Data items:
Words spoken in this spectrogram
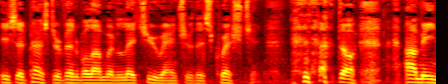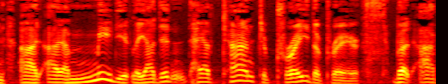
He said, Pastor Venable, I'm going to let you answer this question. And I thought, I mean, I, I immediately, I didn't have time to pray the prayer, but I,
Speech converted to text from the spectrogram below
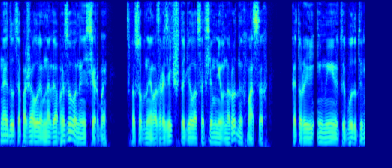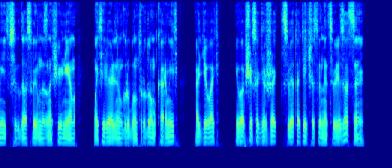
Найдутся, пожалуй, многообразованные сербы, способные возразить, что дело совсем не в народных массах, которые имеют и будут иметь всегда своим назначением материальным грубым трудом кормить, одевать и вообще содержать цвет отечественной цивилизации,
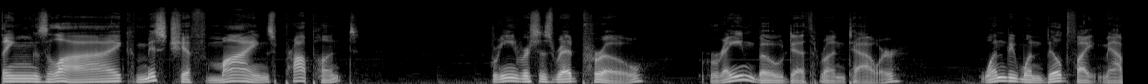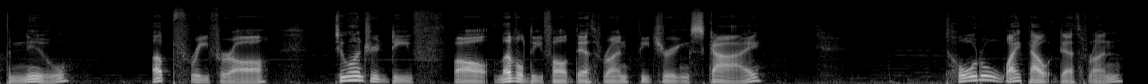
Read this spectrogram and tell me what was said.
things like Mischief Mines Prop Hunt, Green versus Red Pro, Rainbow Death Run Tower, 1v1 build fight map new, up free for all, 200 default level default death run featuring Sky, total wipeout death run,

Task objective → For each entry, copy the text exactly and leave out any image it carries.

Response to the task →
Words spoken in this spectrogram
He said, Pastor Venable, I'm going to let you answer this question. And I thought, I mean, I, I immediately, I didn't have time to pray the prayer, but I,
Speech converted to text from the spectrogram below
Найдутся, пожалуй, многообразованные сербы, способные возразить, что дело совсем не в народных массах, которые имеют и будут иметь всегда своим назначением материальным грубым трудом кормить, одевать и вообще содержать цвет отечественной цивилизации,
Read this spectrogram and tell me what was said.
things like Mischief Mines Prop Hunt, Green versus Red Pro, Rainbow Death Run Tower, 1v1 build fight map new, up free for all, 200 default level default death run featuring Sky, total wipeout death run,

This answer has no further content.